Bake 10 to 12 minutes or until golden brown. Cool slightly on wire rack. To serve, split warm shortcakes. Place 1 shortcake bottom on each plate. Top each with 2/3 cup berry filling and 1/3 cup whipped topping. Cover with shortcake tops. Makes 6 servings.

Per serving: 261 calories (12 percent from fat), 3.5 g fat, (0.8 g saturated fat, 1.5 g monounsaturated), 5 mg cholesterol, 4.3 g protein, 55 g carbohydrates, 4 g fiber, 351 mg sodium.

Source: Adapted from a McCormick & Co. recipe.

Chimichurri Marinade and Sauce

1/2 cup of chopped parsley

1/4 cup of chopped cilantro

1 cup of olive oil

1/4 cup of lemon juice

2 tablespoons fresh chopped garlic

1 tablespoon dried oregano

1 tablespoon crushed red pepper
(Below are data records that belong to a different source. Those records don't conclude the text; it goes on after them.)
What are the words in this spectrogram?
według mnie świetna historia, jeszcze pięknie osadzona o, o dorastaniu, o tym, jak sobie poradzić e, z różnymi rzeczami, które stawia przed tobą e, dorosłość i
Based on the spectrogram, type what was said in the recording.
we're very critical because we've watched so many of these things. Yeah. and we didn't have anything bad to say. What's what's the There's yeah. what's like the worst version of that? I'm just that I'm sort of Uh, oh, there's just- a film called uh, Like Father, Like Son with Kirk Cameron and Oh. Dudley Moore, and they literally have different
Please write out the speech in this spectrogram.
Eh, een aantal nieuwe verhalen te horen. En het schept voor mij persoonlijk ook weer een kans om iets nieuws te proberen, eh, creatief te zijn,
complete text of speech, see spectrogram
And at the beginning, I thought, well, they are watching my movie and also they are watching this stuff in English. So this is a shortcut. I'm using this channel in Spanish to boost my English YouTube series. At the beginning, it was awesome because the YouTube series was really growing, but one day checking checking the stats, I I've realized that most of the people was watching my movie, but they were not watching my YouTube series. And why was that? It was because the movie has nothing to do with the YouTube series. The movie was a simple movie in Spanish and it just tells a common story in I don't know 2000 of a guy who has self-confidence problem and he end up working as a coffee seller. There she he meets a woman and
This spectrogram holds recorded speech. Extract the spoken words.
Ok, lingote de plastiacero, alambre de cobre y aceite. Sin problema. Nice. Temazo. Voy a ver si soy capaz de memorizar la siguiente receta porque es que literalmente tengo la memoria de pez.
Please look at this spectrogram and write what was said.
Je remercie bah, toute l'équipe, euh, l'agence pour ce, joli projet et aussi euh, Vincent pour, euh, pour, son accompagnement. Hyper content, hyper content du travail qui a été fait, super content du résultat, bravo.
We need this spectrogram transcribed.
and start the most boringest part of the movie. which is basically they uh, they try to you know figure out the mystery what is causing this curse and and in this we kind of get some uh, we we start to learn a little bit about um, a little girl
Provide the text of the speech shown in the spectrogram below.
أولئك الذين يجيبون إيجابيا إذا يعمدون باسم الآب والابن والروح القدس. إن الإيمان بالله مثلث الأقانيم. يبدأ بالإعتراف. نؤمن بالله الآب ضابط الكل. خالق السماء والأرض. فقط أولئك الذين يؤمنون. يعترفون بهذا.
Salt to taste

Whisk ingredients together or pulse in a food processor if desired. Use as a marinade for beef and chicken or as a sauce for the meat after it is grilled. May be refrigerated for about 2 weeks. Makes about 2 cups.
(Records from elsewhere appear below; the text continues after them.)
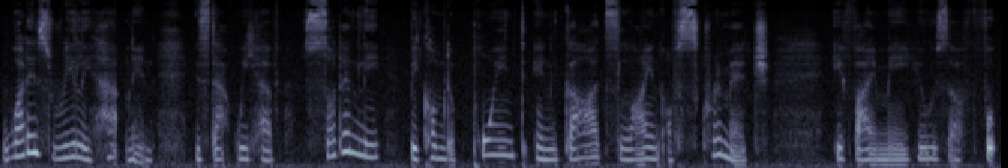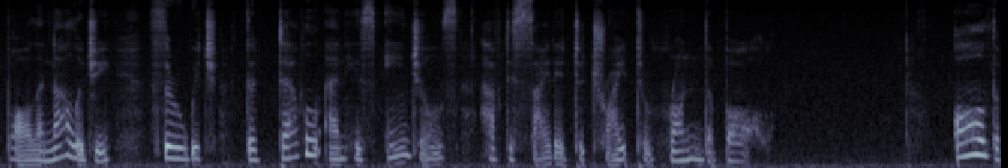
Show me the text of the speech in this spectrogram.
What is really happening is that we have suddenly become the point in God's line of scrimmage, if I may use a football analogy, through which the devil and his angels have decided to try to run the ball. All the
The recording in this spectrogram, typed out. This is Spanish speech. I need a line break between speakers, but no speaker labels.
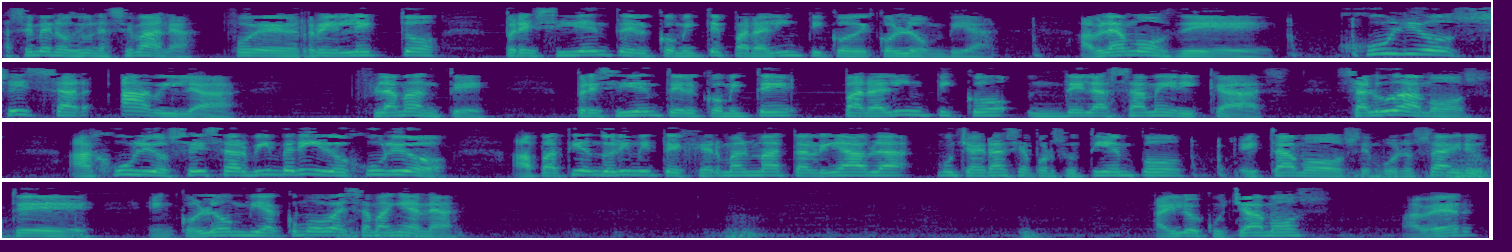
hace menos de una semana. Fue reelecto presidente del Comité Paralímpico de Colombia. Hablamos de Julio César Ávila, flamante, presidente del Comité Paralímpico de las Américas. Saludamos a Julio César. Bienvenido, Julio. A Pateando Límite, Germán Mata le habla. Muchas gracias por su tiempo. Estamos en Buenos Aires, usted en Colombia. ¿Cómo va esa mañana? Ahí lo escuchamos. A ver.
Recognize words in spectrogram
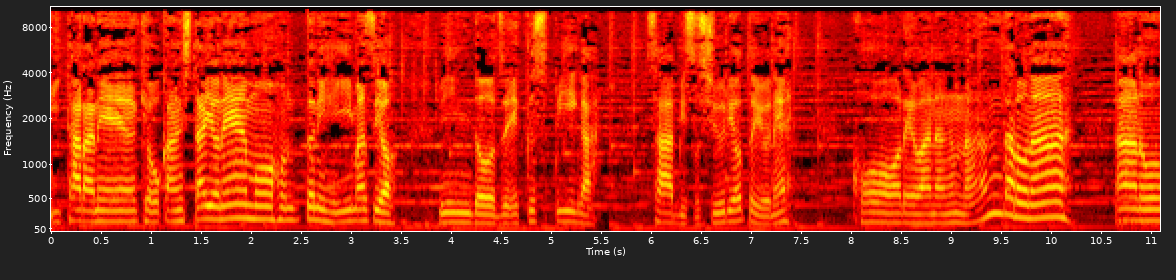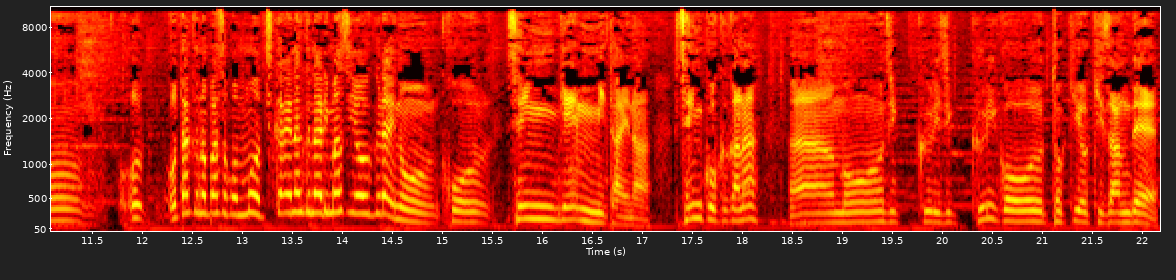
いたらね、共感したいよね。もう本当に言いますよ。Windows XP がサービス終了というね。これはな、なんだろうな。あのお、オタクのパソコンもう使えなくなりますよぐらいの、こう、宣言みたいな、宣告かな。あもうじっくりじっくりこう、時を刻んで、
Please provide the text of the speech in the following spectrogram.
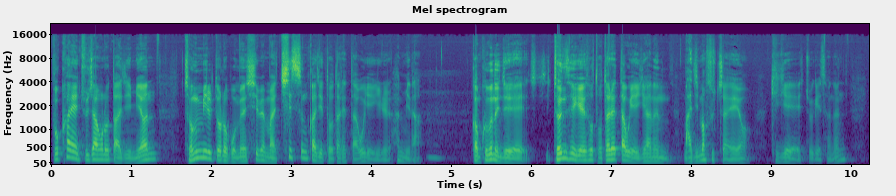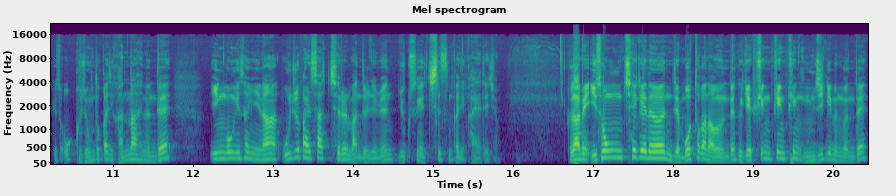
북한의 주장으로 따지면 정밀도로 보면 10의 말 7승까지 도달했다고 얘기를 합니다. 그럼 그거는 이제 전 세계에서 도달했다고 얘기하는 마지막 숫자예요. 기계 쪽에서는. 그래서 어, 그 정도까지 갔나 했는데 인공위성이나 우주 발사체를 만들려면 6승에 7승까지 가야 되죠. 그다음에 이송 체계는 이제 모터가 나오는데 그게 핑핑핑 움직이는 건데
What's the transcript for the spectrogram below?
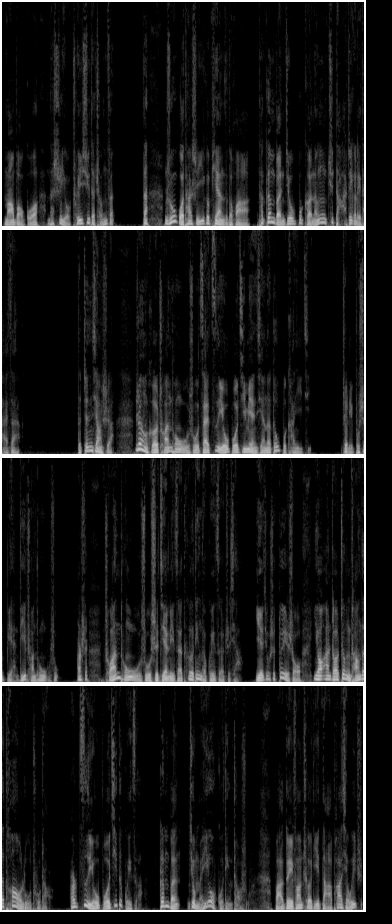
马保国那是有吹嘘的成分。但如果他是一个骗子的话，他根本就不可能去打这个擂台赛。的真相是啊，任何传统武术在自由搏击面前呢都不堪一击。这里不是贬低传统武术，而是传统武术是建立在特定的规则之下，也就是对手要按照正常的套路出招，而自由搏击的规则根本就没有固定招数，把对方彻底打趴下为止。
Per tablespoon: 62 calories (96 percent from fat), 6.8 g fat, (1 g saturated fat, 5 g monounsaturated), 0 mg cholesterol, 0 g protein, 0.5 g carbohydrates, 0 g fiber, 10 mg sodium.
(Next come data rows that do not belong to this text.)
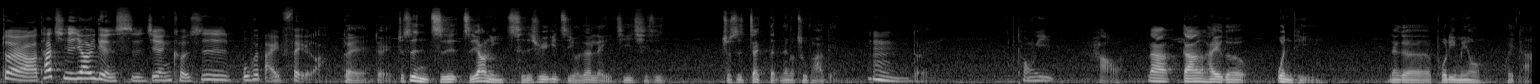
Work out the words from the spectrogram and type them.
对啊，他其实要一点时间，可是不会白费啦。对对，就是你只只要你持续一直有在累积，其实就是在等那个出发点。嗯，对，同意。好，那刚刚还有个问题，那个玻璃没有回答。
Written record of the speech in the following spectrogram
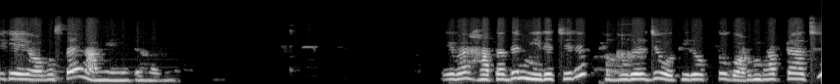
ঠিক এই অবস্থায় নামিয়ে নিতে হবে। এবার হাতাদের নেড়ে চেড়ে গুড়ের যে অতিরিক্ত গরম ভাবটা আছে,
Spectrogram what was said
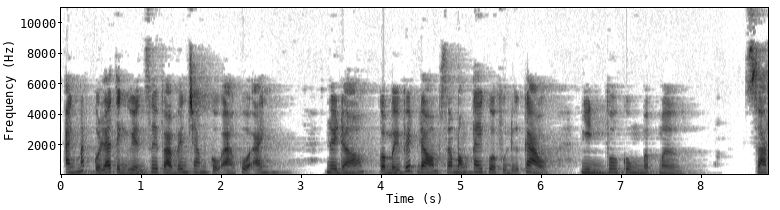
Ánh mắt của la tình uyển rơi vào bên trong cổ áo của anh. Nơi đó có mấy vết đỏ do móng tay của phụ nữ cào, nhìn vô cùng mập mờ. Soạt,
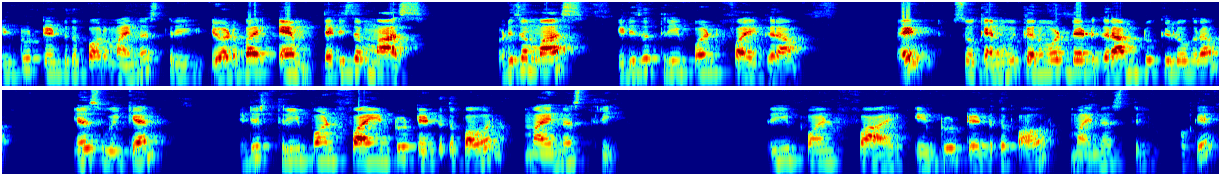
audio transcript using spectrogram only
into 10 to the power minus 3 divided by m. That is the mass. What is the mass? It is a 3.5 gram right? So can we convert that gram to kilogram? Yes we can. It is 3.5 into 10 to the power minus 3 3.5 into 10 to the power minus 3 okay?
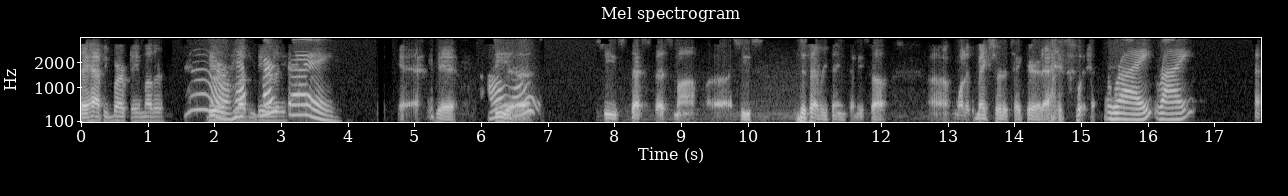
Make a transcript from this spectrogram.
say happy birthday, mother. Oh, Dear, happy dearly. birthday. Yeah, yeah. All She, uh, she's that's that's mom. Uh, she's just everything to me. So uh, wanted to make sure to take care of that as well. Right, right.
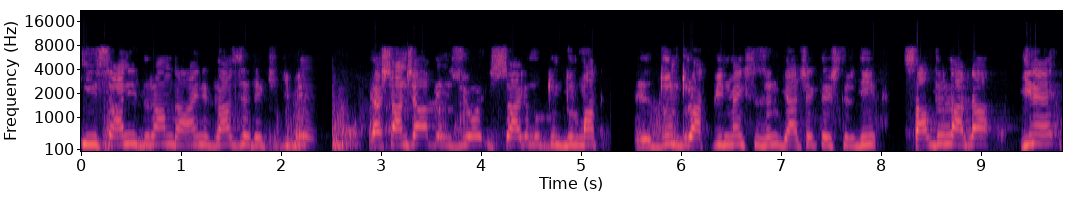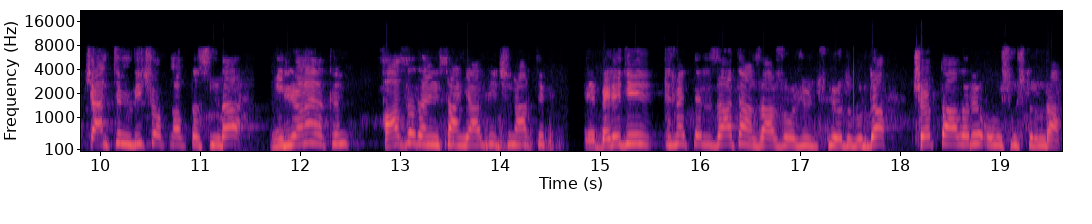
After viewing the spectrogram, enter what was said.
insani dram da aynı Gazze'deki gibi yaşanacağı benziyor. İsrail'i durdurmak, e, durdurak bilmeksizin gerçekleştirdiği saldırılarla yine kentin birçok noktasında milyona yakın fazladan insan geldiği için artık e, belediye hizmetleri zaten zar zor yürütülüyordu burada. Çöp dağları oluşmuş durumda.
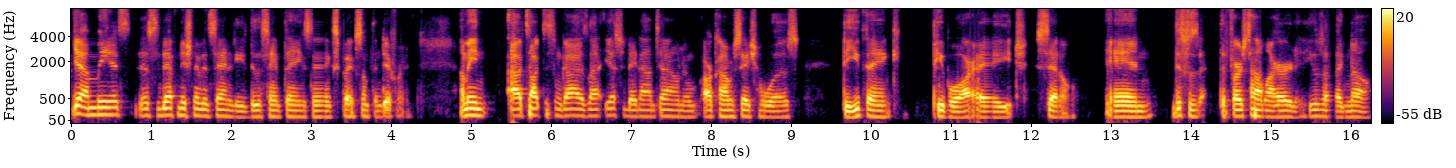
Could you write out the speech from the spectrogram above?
Yeah, I mean it's that's the definition of insanity. to Do the same things and expect something different. I mean, I talked to some guys yesterday downtown, and our conversation was, "Do you think people our age settle?" And this was the first time I heard it. He was like, "No,"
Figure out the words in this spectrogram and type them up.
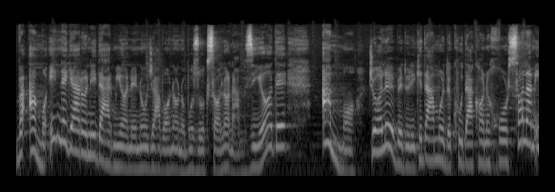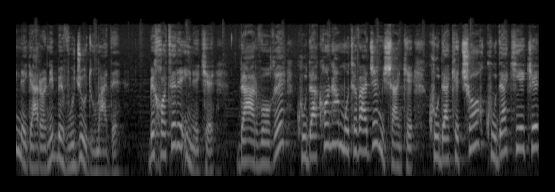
و اما این نگرانی در میان نوجوانان و بزرگسالان هم زیاده اما جالبه بدونی که در مورد کودکان خورسال هم این نگرانی به وجود اومده. به خاطر اینه که در واقع کودکان هم متوجه میشن که کودک چاق کودکیه که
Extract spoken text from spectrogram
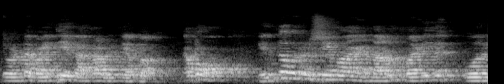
இவன் என்ன வைத்தியக்காரனா அப்படின்னு கேட்பான். அப்போ எந்த ஒரு விஷயமா இருந்தாலும் மனிதன் ஒரு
Source: Adapted from a recipe from Texas de Brazil.


3 cups 1 1/2-inch-cubed whole-wheat bread

1 (10-ounce) package frozen artichoke hearts, thawed (about 2 cups)

2/3 cup extra-virgin olive oil, plus more for drizzling

1/2 teaspoon salt, plus more for seasoning

1/2 teaspoon freshly ground black pepper, plus more for seasoning

3 large red tomatoes, cut into wedges (about 2 pounds)

1 cup pitted black olives, halved

3/4 cup chopped fresh basil leaves (about 1 bunch)

1/4 cup white wine vinegar

Place a grill pan over medium-high heat or preheat a gas or charcoal grill. Drizzle the bread and artichoke hearts with olive oil and season with salt and pepper. Grill the bread and artichokes until golden brown at the edges, about 6 minutes total, turning every 2 to 3 minutes. Remove the bread and artichokes from the grill and transfer to a large bowl.

Add the tomatoes, olives and basil to the bowl and toss to combine. In a small bowl, stir together the olive oil, white wine vinegar, 1/2 teaspoon salt and 1/2 teaspoon pepper. Drizzle the dressing over the salad. Toss to combine and serve immediately. Serves 6.

Per serving: 328 calories (72 percent from fat), 27 g fat, (3.8 g saturated fat, 19.3 g monounsaturated), 0 mg cholesterol, 4.1 g protein, 19.4 g carbohydrates, 6.8 g fiber, 482 mg sodium.

Source: Giada De Laurentiis,